Unless absolutely necessary, do not throw food items, packs, or other items to decoy bears which may approach you. This action teaches the bear how to get people to give food items to it.
Black bears will sometimes "bluff-charge" people when they are attempting to protect or raid a food source, when cornered or threatened, or when courting or mating. Do not run or crouch down but stand your ground and then move slowly away.
Keep dogs under control!
Different strategies may prevail if you are hiking, camping, or working in remote areas outside Massachusetts. Predatory attacks by black bears are very rare but have occurred in Alaska, Canada, and rarely elsewhere. Read Stephen Herrero's book "Bear Attacks: Their Causes and Avoidance" (Rev. ed., 2002, Lyons Press) and the Northwest Territories "Safety in Bear Country" handbook to understand bear behavior and how to protect yourself in these situations.
When A Bear Is Reported In a Neighborhood
Local and State Police Departments---If a bear is sighted in town, advise callers to leave the animal alone.

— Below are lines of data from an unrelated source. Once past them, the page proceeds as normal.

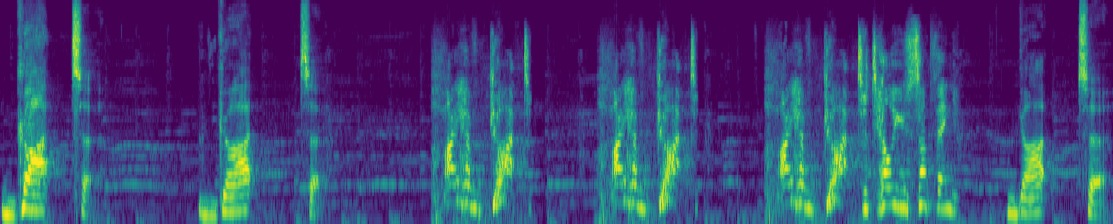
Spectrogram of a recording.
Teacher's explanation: She is linking those with a single but clear and fully released true T.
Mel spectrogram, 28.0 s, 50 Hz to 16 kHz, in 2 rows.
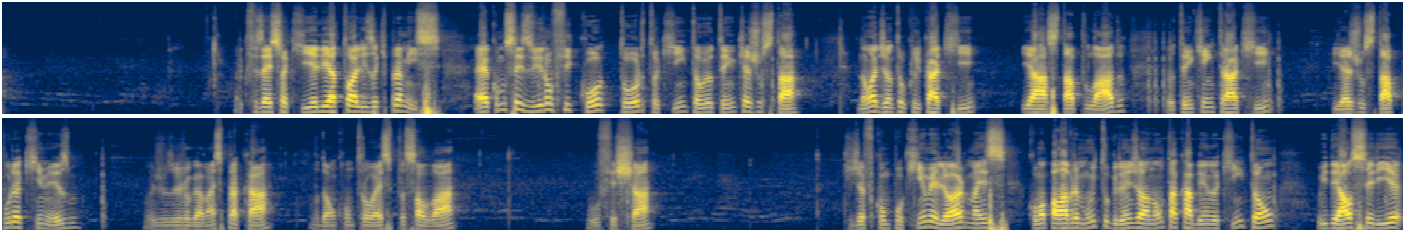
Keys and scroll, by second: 9.3 v, 9.7 shift+Right, 14.3 v, 17.4 shift+super+s.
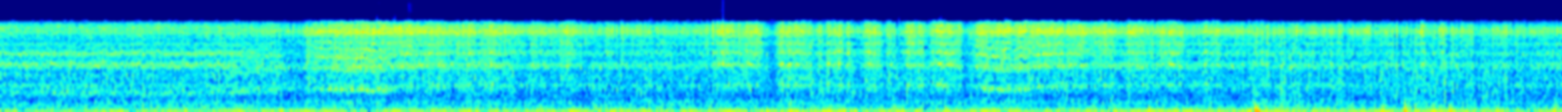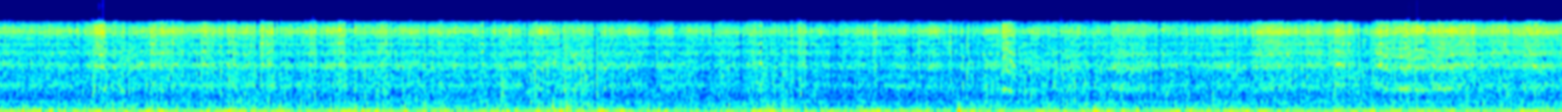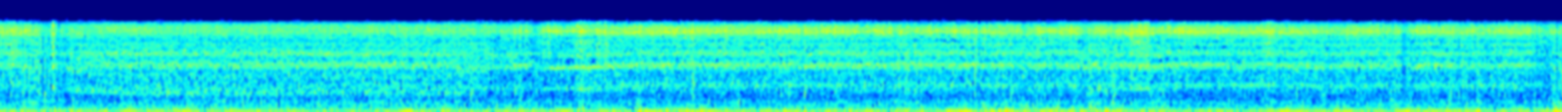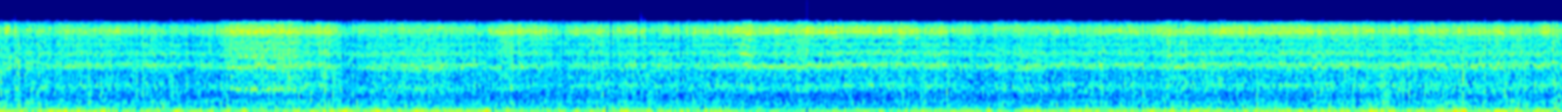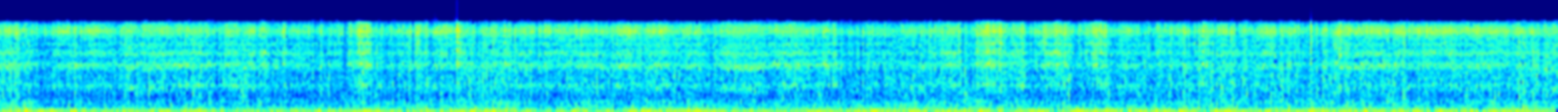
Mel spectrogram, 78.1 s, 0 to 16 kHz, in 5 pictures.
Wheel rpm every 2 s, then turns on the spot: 190, 200, 230, 240, 230, 230, 240, 230, 230, 240, 240, 240, 230, 220, 230, 220, 200, 190, 210, 230, 230, 230, 230, 230, 230, 220, 230, 230, 230, 230, 240, 230, 230, 240, 230, 230, 230, 230, 230.
none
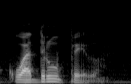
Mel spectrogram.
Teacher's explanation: Si dividimos en sílabas, esta palabra tiene 4 sílabas. Al pronunciarla, la mayor fuerza de voz va a caer en la antepenúltima sílaba contando de derecha a izquierda. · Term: palabra esdrújula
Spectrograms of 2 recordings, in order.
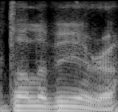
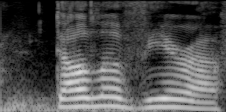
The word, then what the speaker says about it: D'Oliveira: Basil D'Oliveira. D'Oliveira.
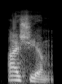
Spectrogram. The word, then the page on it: ischium: Indian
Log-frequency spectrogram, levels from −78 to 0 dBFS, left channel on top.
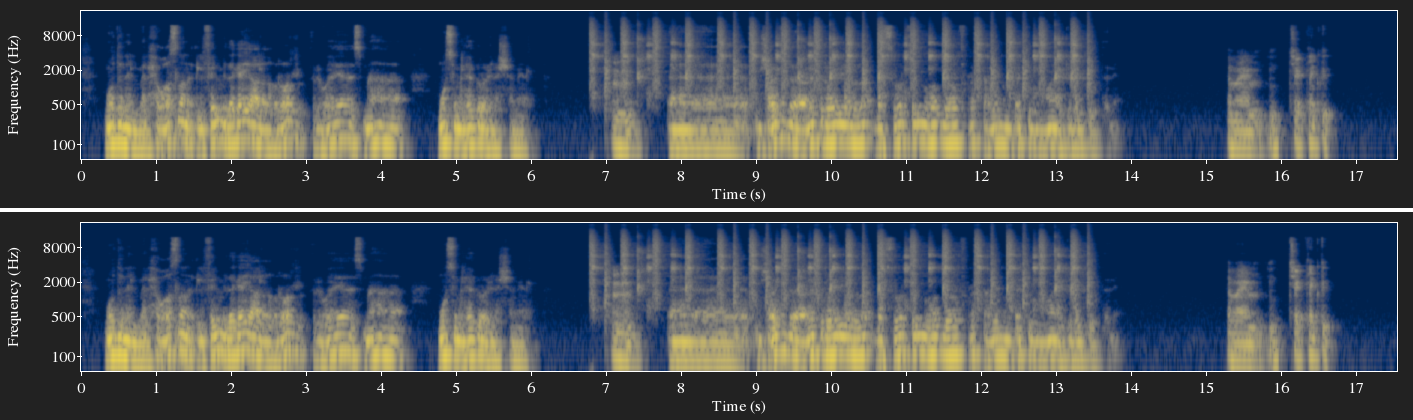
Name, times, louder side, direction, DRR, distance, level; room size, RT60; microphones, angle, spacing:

Remind pet owners to keep their dogs under control. Keep crowds away and avoid following the animal. Pursuit not only stresses the animal but it adds the risk of having a bear chased out into traffic or into a group of bystanders. In most situations, the animal will fade back into the forest.

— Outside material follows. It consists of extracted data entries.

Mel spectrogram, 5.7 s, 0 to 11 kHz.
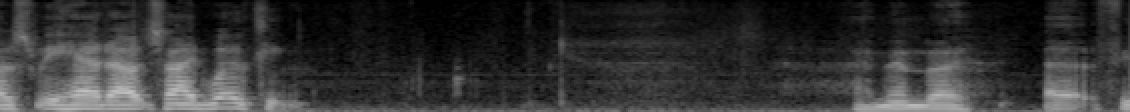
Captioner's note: pauses for 3 seconds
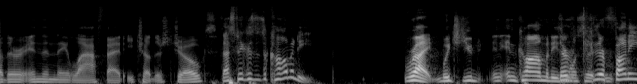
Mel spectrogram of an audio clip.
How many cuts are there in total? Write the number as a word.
zero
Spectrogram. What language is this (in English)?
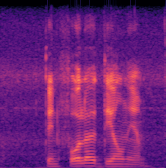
Afrikaans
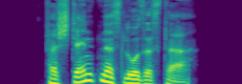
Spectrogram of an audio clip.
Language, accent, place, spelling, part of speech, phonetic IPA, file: German, Germany, Berlin, verständnislosester, adjective, [fɛɐ̯ˈʃtɛntnɪsˌloːzəstɐ], De-verständnislosester.ogg
- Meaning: inflection of verständnislos: 1. strong/mixed nominative masculine singular superlative degree 2. strong genitive/dative feminine singular superlative degree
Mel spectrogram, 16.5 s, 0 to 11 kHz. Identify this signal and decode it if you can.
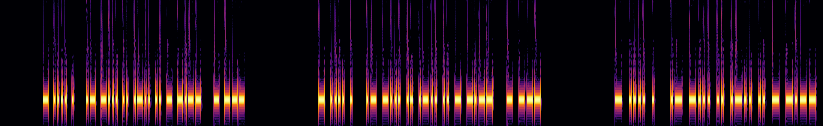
Morse code, heard as a keyed tone, about 29 wpm, 700 Hz. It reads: THE ABILITY TO THE ABILITY TO THE ABILITY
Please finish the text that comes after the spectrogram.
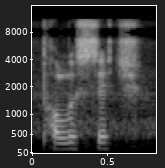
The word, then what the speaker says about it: Pulisic: It's Pulisic. You need to fix commentators to pronounce names properly. Or I'm going to get Google fucking Translate. Fucking hell. Oh, ref, that's a fucking free kick. Fucking fair challenge, my ass. It's fucking Pulisic, not Pulisic.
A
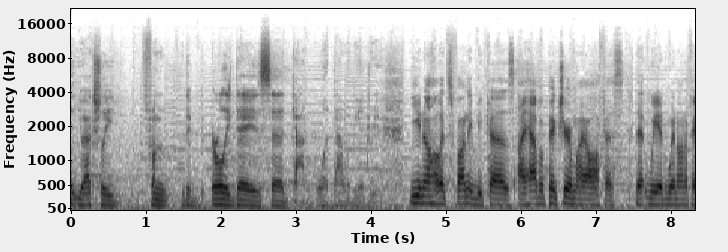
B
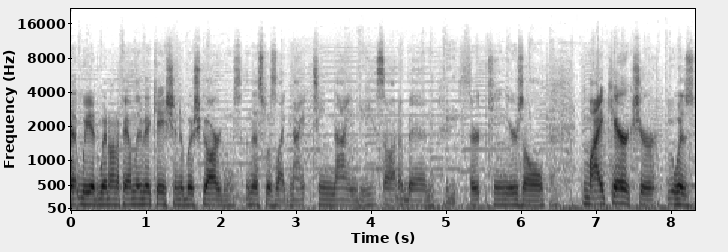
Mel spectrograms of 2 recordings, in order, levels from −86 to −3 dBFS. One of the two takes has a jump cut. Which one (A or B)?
B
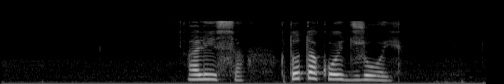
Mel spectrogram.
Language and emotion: Russian, sad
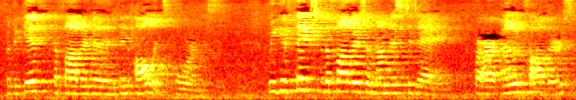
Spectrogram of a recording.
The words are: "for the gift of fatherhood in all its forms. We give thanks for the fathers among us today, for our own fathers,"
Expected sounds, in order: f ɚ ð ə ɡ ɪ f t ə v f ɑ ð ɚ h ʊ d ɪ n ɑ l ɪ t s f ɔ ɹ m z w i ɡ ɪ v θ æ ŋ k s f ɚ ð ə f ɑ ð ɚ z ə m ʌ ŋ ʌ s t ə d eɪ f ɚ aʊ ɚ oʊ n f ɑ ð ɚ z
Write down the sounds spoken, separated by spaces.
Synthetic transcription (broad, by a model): f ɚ ð ə ɡ ɪ f t ə v f ɑ ð ɚ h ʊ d ɪ n ɑ l ɪ t s f ɔ ɹ m z w i ɡ ɪ v θ æ ŋ k s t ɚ ð ə f ɑ ð ɚ z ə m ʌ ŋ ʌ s t ə d eɪ f ɚ aʊ ɚ oʊ n f ɑ ð ɚ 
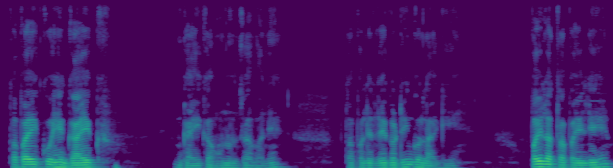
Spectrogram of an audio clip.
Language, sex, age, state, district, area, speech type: Nepali, male, 60+, West Bengal, Kalimpong, rural, spontaneous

If your situation involves a bear in a densely populated area, contact the Environmental Police Radio Room at 1/800-632-8075 (24 hours) or the nearest MassWildlife office on week days during business hours to activate the Large Animal Response Team. Team members will be paged through the Radio Room and will contact your department to assess the situation.
To protect the lives of people and wildlife, MassWildlife and the Environmental Police formed an interagency Large Animal Response Team (LART) to respond to situations where bear are discovered in heavily human populated areas. The team members consist of MassWildlife biologists and Environmental Police Officers with specific training in chemical immobilization of large animals, primarily bear and moose.
Municipalities and other law enforcement agencies can activate this team by calling the 24 hour Environmental Police Radio Room at 1/800-632-8075 or calling the closest MassWildlife offices during business hours. Depending on the situation, members of the team will provide anything from technical advice to responding to the scene. If it's determined the LAR Team needs to be at the scene, members will be paged and they will coordinate efforts with local/state police, animal control officers, MassHighways and local public works departments to ensure safety for the public as well as the animal involved.
There are 4 options available to wildlife professionals when dealing with suburban or urban bear situations.
- Keeping tabs on the animal from a distance, or "baby-sitting" as it is sometimes called, is often all that is needed to allow the bear to move on. Usually the job becomes more public relations than public safety as officers try to keep people away from the bear.
- Trying to encourage the bear to go in a specific direction by using hazing techniques.
- If the animal becomes confined to tree, chemical immobilants may be used if the situation warrants this action. Trained staff from MassWildlife and/or the Environmental Police will be on hand to exercise this option.
- The last resort, when an immediate threat to public safety exists, is to destroy the bear with a firearm. This is rarely used as an option.
For more detail see the "Frequently Asked Questions" on black bear problems and control.
"Co-existing with Black Bears in Massachusetts: Guidelines for the Prevention and Management of Bear Damage". This is a PDF document and you will need the free Adobe Acrobat Reader to view it.
For additional information and advice on black bear management, problems, and damage control strategies in Massachusetts, contact your local MassWildlife District office.